A key difference of this approach compared to government directed tax and funding, is that the EBA will continually, independently and by using expert scientific methodology, assess technologies for their use to meet the aims of the EBA. The rate of income via the tax would only be made if it can be redeployed to strategies that can impact our emissions over the 20 to 40 year timeframes that something of this magnitude needs occur.
The benefit of this balanced input/output approach is that if we can move fast (healthy input), the EBA can move fast, but conversely it can avoid putting too much pressure on economic activity and can slow the rate of change if the burden becomes too high (unhealthy input). Over the time frame of 40 years we would expect times of great speed but also times of conservation of economic output. These times are not likely to be nicely synchronised to our political cycles, and this drives the need for an independant body, staffed with experts who can manage the day to day running of plan to meet these objectives, through a changing economic, technological and political landscape.
As we have seen with so many other major government projects that have to deal with technology, like the NBN, allowing the government to determine the technology as policy is not economically or technically ideal. A key advantage of removing these decisions from politicians will be that we are more likely to get better outcomes, by using experts to inform our investments of time and money.
Below are some suggested elements of the EBA. Certainly this is not a fully cooked plan, but it does give some ideas of how we could create this entity so that we can start our energy transformation.
- Annual emissions reduction range
- IPCC and Paris agreement targets
- Can be back ended to allow technology and investment ramp up
- Working on 20 and 40 year timeframes
- Economic goals
- Create globally exportable technology
- Support Australian development of high value technology
- Create opportunities for foreign private and public partnerships
- Emissions tax rate: 0%-5%
- Variations for fuel types and usage types can be used to fine tune outcomes
- Target CPI: < 5%
- Australian annual spend on energy: $46b/year
- Emissions tax revenue estimates: $2b/year
- Emissions tax applicable to: CO2, CH4, O3, and other compounds as recommended by the CSIRO and IPCC
- Ability to sell government backed bonds to create the investment funds, returns funded by the tax.
- Interest Rates on lending: Goverment bond rates, government guaranteed
- Investment conditions: Locally developed IP or global JV so that some % of profit is returned to Australia
Reliable synchronous generation capacity with extremely low emissions
- Capacity factor >90%
- 20 year funding target $30b
- 40 year target grid capacity 80%
Unreliable asynchrounous generation capacity with extremely low emissions
- Capacity factor >20%
- 20 year funding target $5b
- 40 year target grid capacity 10%
Remaining generation capacity from exisiting extremely low and low emission sources (mostly hydro, with some wind, solar and gas for backup of thoses and additional VRE sources)
Other areas for Evidence, Experiments and Experts
The 3E model can be applied to other large government programs from health to social security.

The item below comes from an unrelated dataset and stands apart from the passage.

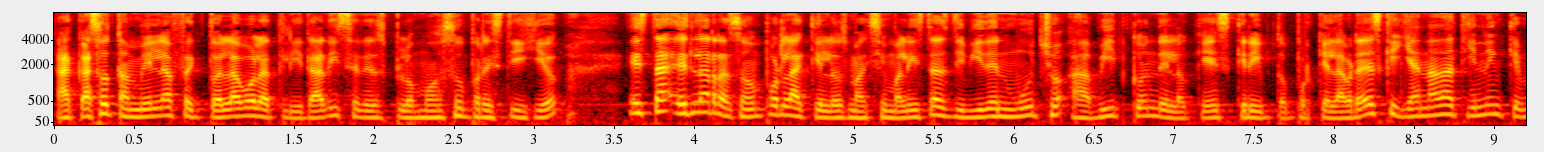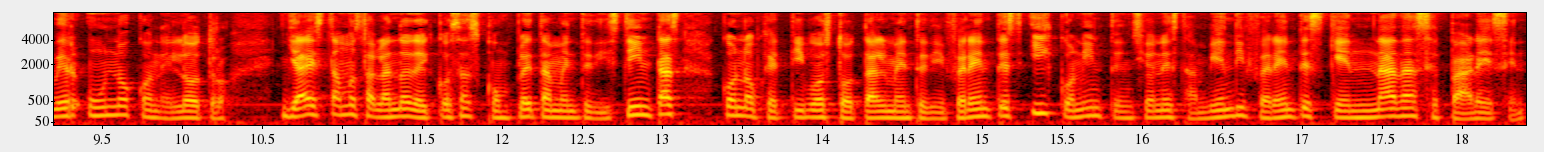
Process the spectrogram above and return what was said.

In fact there is already elements of this model existing today, however in the most part, much of the command and control is retained at the elected official or ministerial level. To some extent the public demands this however we should be ensuring it becomes the exception and that whenever politicians are acting as the experts, it is clear. Our governments must become boards of review for the most part and focus more time on ensuring evidence, experiment and experts are used as much as possible.